Aggressive pushes for mandatory unionization and increased base-pay by the administration has forced many businesses, particularly in the restaurant and retail sectors, to raise prices to offset higher labor costs. The regulatory crackdown on the energy industry has led to higher gas prices, which in turn drive up transportation and production costs for businesses across the economy. Even the Biden administration’s excessive spending and fiscal policies have contributed to inflationary pressures, as the flood of government stimulus has devalued the dollar and made it more expensive for businesses to acquire the goods and services they need to operate.

Rather than analyzing how public policy choices enable these issues, the White House has launched a “strike force” to target and penalize businesses for competing in ways the administration dislikes. This strike force represents a significant intervention in markets, led by progressive ideologues from the Department of Justice (DOJ) and FTC who have already lost major court cases and cost Americans their jobs. 
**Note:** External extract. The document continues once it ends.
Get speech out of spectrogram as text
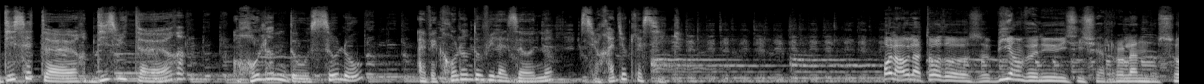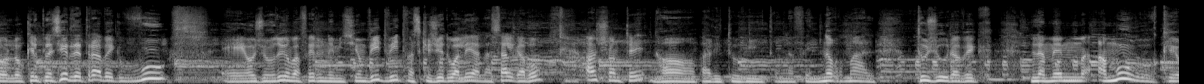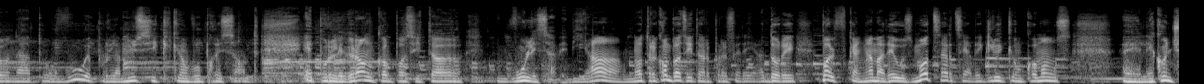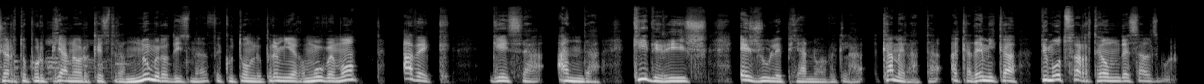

The whole-of-government effort targets a wide array of sectors, including prescription drugs, healthcare, food and financial services, using vague and unclear language that leaves businesses with little clarity on how to react to this new regulatory threat. 

So far, this strike force has stopped Amazon acquiring mid-tier robot vacuum company Roomba, halted the mid-tier airline merger of JetBlue and Spirit, and ended the joining of Albertsons and Kroger. So far, the results of these ideological intrusions have meant the loss of jobs for 30% at Roomba and Spirit airlines flying towards bankruptcy. This is supposedly how big government thinks it can “help.”

By choosing winners and losers based on the government’s preferences, the Biden “strike force” will chill investment and innovation in critical sectors of the economy.  This is backed by the progressive idea that the government knows better than consumers, when in reality, consumers are sending important signals to businesses about what they want and don’t want in the marketplace—including on prices.

Effective competition policy enables businesses of all sizes to compete at lower costs through pro-growth deregulation efforts. Thankfully, Republican leaders in Congress are looking out for consumers. Last week, House Oversight Committee Chairman James Comer sent a letter to Chair Khan, requesting more information on the FTC’s role in Biden’s “strike force.” Chairman Comer is specifically concerned that Chair Khan is using antitrust as a political weapon. 

The House Judiciary Committee, led by Jim Jordan, also recently reported on the FTC’s abuse of power and wasted resources under Chair Khan. The report reveals how Chair Khan has undermined the work of the FTC by consolidating power, micromanaging investigations, and eschewing important consumer protection work in favor of a radical political agenda. 

It is clear that Congress must act to rein in the FTC’s overreach and ensure that consumer protection agencies focus on their core mission of safeguarding consumer interests, not advancing political agendas. 

The One Agency Act, which would consolidate the DOJ’s Antitrust Division and the FTC’s competition enforcement functions into a single agency, is a step in the right direction. This legislation would streamline antitrust enforcement, reduce bureaucratic inefficiencies and ensure that antitrust policy remains focused on protecting consumers and promoting competition.

Courts must continue to serve as a check on the administration’s abuse of power and hold the agency accountable when it oversteps its legal authority. Recent court decisions blocking the FTC’s attempts to challenge mergers, such as the Microsoft-Activision Blizzard and Meta-Within Unlimited deals, demonstrate the importance of judicial oversight in curbing regulatory overreach.

As the Biden administration’s whole of government assault on American businesses continues, it is imperative that a whole of Congress and the courts intervene to protect consumers, promote innovation and preserve the American economy. 

The FTC just came for your purse, and the results will come for your wallet.

Image generated by NetChoice using ChatGPT’s DALL-E.